▶ **Work required**
Give back the records below exactly, omitting the pictures.

Recorded information START

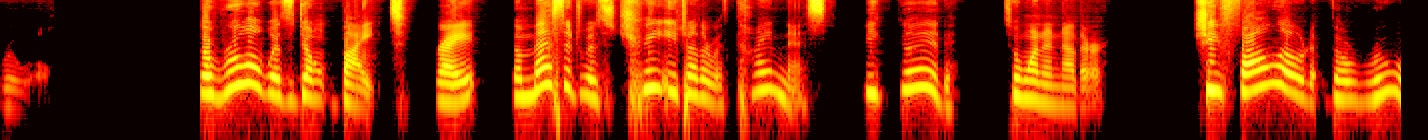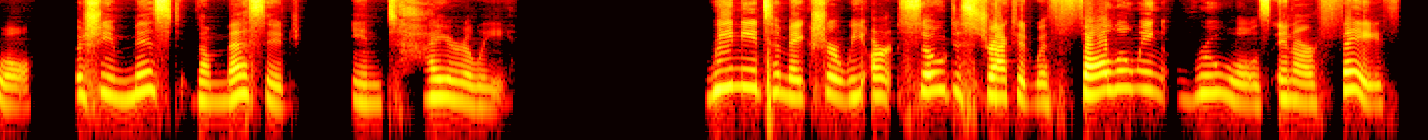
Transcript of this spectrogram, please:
rule. The rule was don't bite, right? The message was treat each other with kindness, be good to one another. She followed the rule, but she missed the message entirely. We need to make sure we aren't so distracted with following rules in our faith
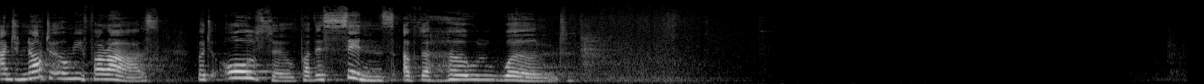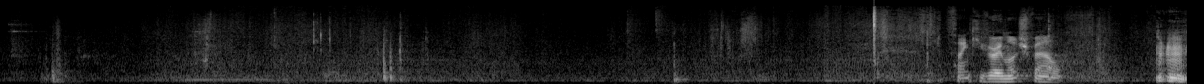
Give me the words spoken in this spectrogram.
and not only for ours, but also for the sins of the whole world. Thank you very much, Val.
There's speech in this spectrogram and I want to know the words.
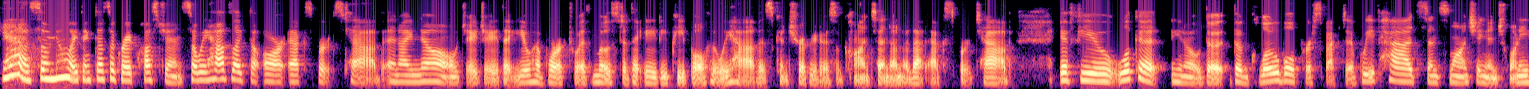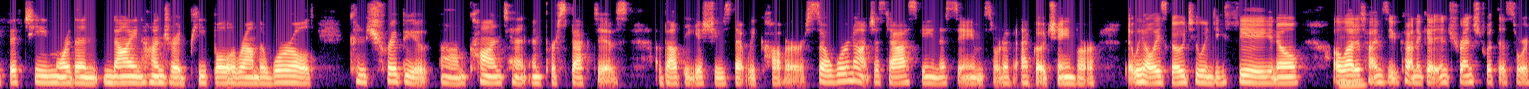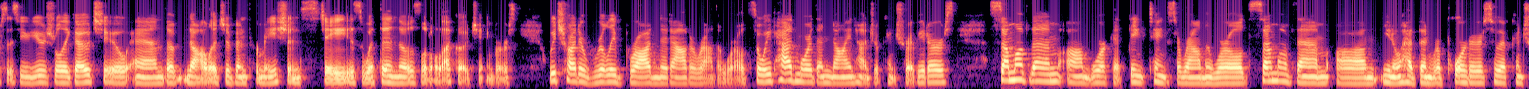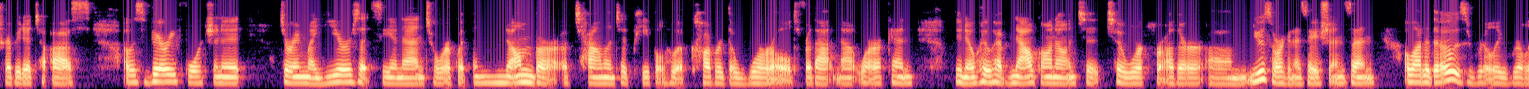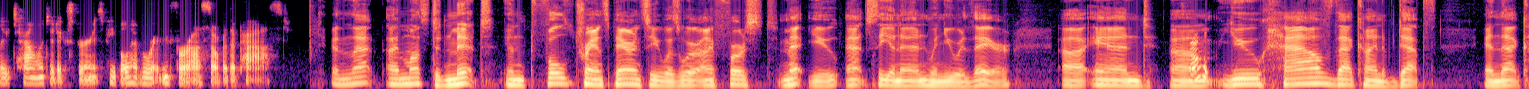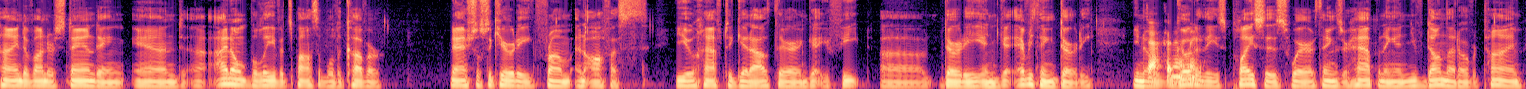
Yeah, so no, I think that's a great question. So we have like the Our Experts tab, and I know, JJ, that you have worked with most of the 80 people who we have as contributors of content under that expert tab. If you look at, you know, the the global perspective, we've had since launching in 2015 more than 900 people around the world contribute um, content and perspectives about the issues that we cover. So we're not just asking the same sort of echo chamber that we always go to in DC. You know, a lot of times you kind of get entrenched with the sources you usually go to, and the knowledge of information stays within those little echo chambers. We try to really broaden it out around the world. So we've had more than 900 contributors. Some of them um, work at think tanks around the world. Some of them, um, you know, have been reporters who have contributed to us. I was very fortunate during my years at CNN to work with a number of talented people who have covered the world for that network and you know who have now gone on to, to work for other um, news organizations and a lot of those really really talented experienced people have written for us over the past And that, I must admit, in full transparency, was where I first met you at CNN when you were there. Uh, and um, Right. you have that kind of depth and that kind of understanding. And uh, I don't believe it's possible to cover national security from an office. You have to get out there and get your feet uh, dirty and get everything dirty. You know, go to these places where things are happening, and you've done that over time.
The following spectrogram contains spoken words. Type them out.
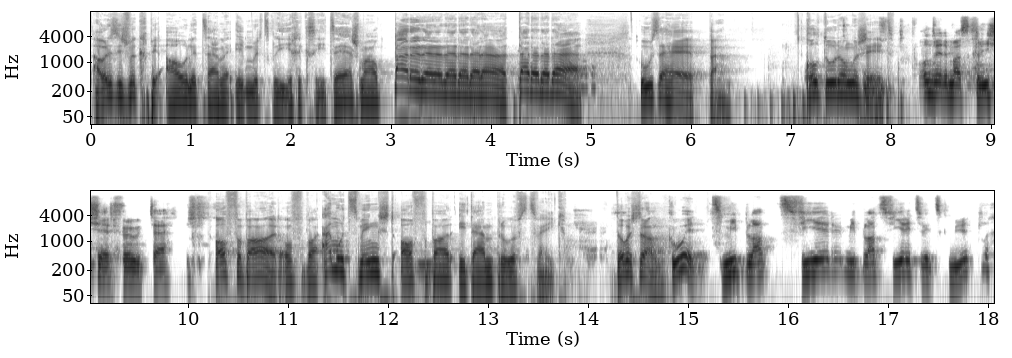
Aber es ist wirklich bei allen zusammen immer das Gleiche gewesen. Zuerst mal rausheben. Kulturunterschied. Und wieder mal das Klischee erfüllt. Ja. Offenbar, offenbar. Er muss zumindest offenbar in diesem Berufszweig. Du bist dran. Gut, mein Platz 4, mein Platz 4, jetzt wird es gemütlich.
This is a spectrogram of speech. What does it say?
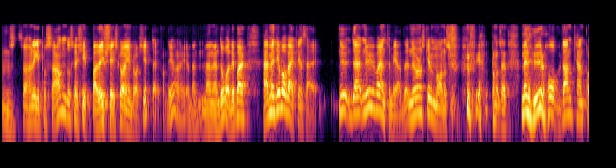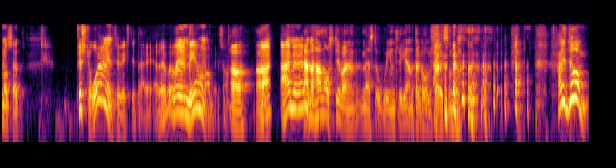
Mm. Så han ligger på sand och ska chippa. I och för sig slår han ju en bra chip därifrån, det gör han ju. Men, men ändå, det är bara, nej men det var verkligen så här. Nu, där, nu var jag inte med, nu har de skrivit manus fel på något sätt. Men hur Hovland kan på något sätt, förstår han inte hur viktigt det här är? Eller vad är det med honom liksom? ja, ja. Nej, nej, men, Nej, men han måste ju vara den mest ointelligenta golfare som... han är dum!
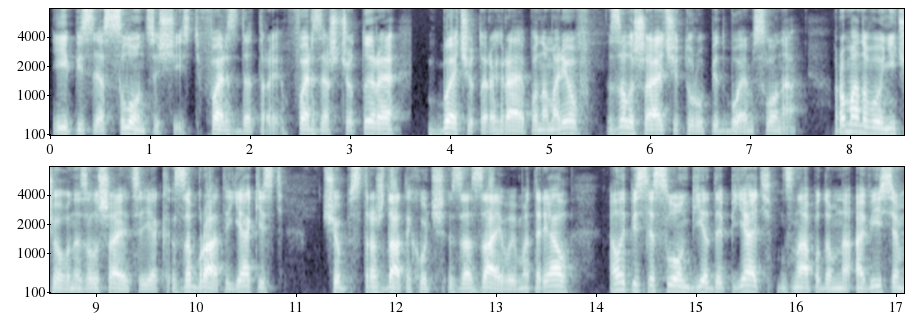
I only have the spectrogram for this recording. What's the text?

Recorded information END

▶ **Task solution**
Transcript of this spectrogram, please:
rule. The rule was don't bite, right? The message was treat each other with kindness, be good to one another. She followed the rule, but she missed the message entirely. We need to make sure we aren't so distracted with following rules in our faith
Give me the words spoken in this spectrogram.
and not only for ours, but also for the sins of the whole world. Thank you very much, Val.
There's speech in this spectrogram and I want to know the words.
Yeah, so no, I think that's a great question. So we have like the Our Experts tab, and I know, JJ, that you have worked with most of the 80 people who we have as contributors of content under that expert tab. If you look at, you know, the the global perspective, we've had since launching in 2015 more than 900 people around the world contribute um, content and perspectives about the issues that we cover. So we're not just asking the same sort of echo chamber that we always go to in DC. You know, a lot of times you kind of get entrenched with the sources you usually go to, and the knowledge of information stays within those little echo chambers. We try to really broaden it out around the world. So we've had more than 900 contributors. Some of them um, work at think tanks around the world. Some of them, um, you know, have been reporters who have contributed to us. I was very fortunate during my years at CNN to work with a number of talented people who have covered the world for that network and you know who have now gone on to, to work for other um, news organizations and a lot of those really really talented experienced people have written for us over the past And that, I must admit, in full transparency, was where I first met you at CNN when you were there. Uh, and um, Right. you have that kind of depth and that kind of understanding. And uh, I don't believe it's possible to cover national security from an office. You have to get out there and get your feet uh, dirty and get everything dirty. You know, go to these places where things are happening, and you've done that over time.
The following spectrogram contains spoken words. Type them out.
Aber es ist wirklich bei allen zusammen immer das Gleiche gewesen. Zuerst mal rausheben. Kulturunterschied. Und wieder mal das Klischee erfüllt. Ja. Offenbar, offenbar. Er muss zumindest offenbar in diesem Berufszweig. Du bist dran. Gut, mein Platz 4, mein Platz 4, jetzt wird es gemütlich.
This is a spectrogram of speech. What does it say?
Mm. Så han ligger på sand och ska chippa. I och för sig slår han ju en bra chip därifrån, det gör han ju. Men, men ändå, det är bara, nej men det var verkligen så här. Nu, där, nu var jag inte med, nu har de skrivit manus fel på något sätt. Men hur Hovland kan på något sätt, förstår han inte hur viktigt det här är? Eller vad är det med honom liksom? ja, ja. Nej, nej, men, Nej, men han måste ju vara den mest ointelligenta golfare som... han är dum!
I only have the spectrogram for this recording. What's the text?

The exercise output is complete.